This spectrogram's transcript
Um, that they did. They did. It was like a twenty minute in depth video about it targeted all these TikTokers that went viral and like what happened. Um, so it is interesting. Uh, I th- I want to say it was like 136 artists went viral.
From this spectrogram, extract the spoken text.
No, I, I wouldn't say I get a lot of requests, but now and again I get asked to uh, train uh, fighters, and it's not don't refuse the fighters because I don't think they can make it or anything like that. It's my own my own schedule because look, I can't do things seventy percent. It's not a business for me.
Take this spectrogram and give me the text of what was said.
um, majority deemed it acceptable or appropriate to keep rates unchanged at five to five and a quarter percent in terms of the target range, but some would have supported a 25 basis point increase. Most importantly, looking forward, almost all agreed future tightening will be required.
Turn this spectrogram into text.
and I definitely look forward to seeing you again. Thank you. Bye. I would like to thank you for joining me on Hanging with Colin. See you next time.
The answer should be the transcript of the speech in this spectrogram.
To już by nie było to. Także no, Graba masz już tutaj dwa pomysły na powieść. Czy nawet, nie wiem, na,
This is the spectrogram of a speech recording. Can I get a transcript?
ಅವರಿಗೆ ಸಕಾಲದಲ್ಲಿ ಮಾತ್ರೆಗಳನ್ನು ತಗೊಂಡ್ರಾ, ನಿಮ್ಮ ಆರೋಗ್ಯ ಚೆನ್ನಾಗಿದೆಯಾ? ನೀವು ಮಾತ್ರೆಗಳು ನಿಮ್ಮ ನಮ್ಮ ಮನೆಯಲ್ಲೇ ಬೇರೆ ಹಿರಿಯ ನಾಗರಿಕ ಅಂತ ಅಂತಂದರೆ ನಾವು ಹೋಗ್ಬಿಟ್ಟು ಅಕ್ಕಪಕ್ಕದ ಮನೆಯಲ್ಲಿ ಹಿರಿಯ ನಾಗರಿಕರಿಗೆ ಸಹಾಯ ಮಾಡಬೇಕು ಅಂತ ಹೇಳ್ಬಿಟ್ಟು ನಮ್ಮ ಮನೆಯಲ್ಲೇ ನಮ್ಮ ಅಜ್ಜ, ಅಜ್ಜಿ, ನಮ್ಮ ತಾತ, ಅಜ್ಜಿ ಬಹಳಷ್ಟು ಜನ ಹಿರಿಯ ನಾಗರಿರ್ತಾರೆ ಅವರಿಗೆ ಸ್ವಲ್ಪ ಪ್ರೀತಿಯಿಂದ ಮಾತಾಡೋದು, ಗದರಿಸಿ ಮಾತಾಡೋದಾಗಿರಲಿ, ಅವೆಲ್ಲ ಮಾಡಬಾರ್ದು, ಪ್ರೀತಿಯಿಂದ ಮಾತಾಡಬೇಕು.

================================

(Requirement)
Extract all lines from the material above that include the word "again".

(Answer for this exercise)
No, I, I wouldn't say I get a lot of requests, but now and again I get asked to uh, train uh, fighters, and it's not don't refuse the fighters because I don't think they can make it or anything like that. It's my own my own schedule because look, I can't do things seventy percent. It's not a business for me.
and I definitely look forward to seeing you again. Thank you. Bye. I would like to thank you for joining me on Hanging with Colin. See you next time.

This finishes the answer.